But the editorial section is totally out of line.

Pennsylvania Voter ID Delayed

The elections of 2010 continue to have consequences.  One of the biggest of those is the passage of voter ID laws across the nation.  In general, I have no issue with the concept of having to prove you are who you say you are.  In fact, it’s my belief that if you make rules limiting the age, the residence or the number of times an individual can vote, it should be a requirement to validate proof of identification.

Pennsylvania Voter ID Law

Pennsylvania is just one of those states that have enacted such laws.  In fact, the law is set to go into effect in time for this election cycle in November, just 5 weeks away.  The law, and especially the timing, has drawn the ire of liberals all over the country.
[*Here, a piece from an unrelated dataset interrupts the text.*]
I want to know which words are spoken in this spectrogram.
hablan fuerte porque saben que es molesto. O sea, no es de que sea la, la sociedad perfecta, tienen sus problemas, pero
The law requires:

That people show either a state driver’s license, government employee ID or a state non-driver ID card in order to vote on November 6.

Again, by itself, the law is perfectly reasonable in my mind and, in fact, should have been enacted long long ago.

Judge Rules To Halt Law

However, while the requirement to display valid ID is a good one, the judge has ruled that the law imposed significant hurdles in obtaining the proper ID before election time and was unreasonable in its timeline.

In short, the law stands but won’t take effect for the upcoming election.

I agree with the judge on this one.  The idea of the law is that we protect the sanctity of the voting process.   Given that we  have been faced with lax laws regarding this for decades, one more election isn’t going to result in a result incongruous with past elections.  However, if the law was passed in order to affect the outcome of THIS election, then I have an issue with an unstated voter restriction for the very specific purpose of electing a specific candidate.

And that’s wrong.

The law is good.  The timing is bad.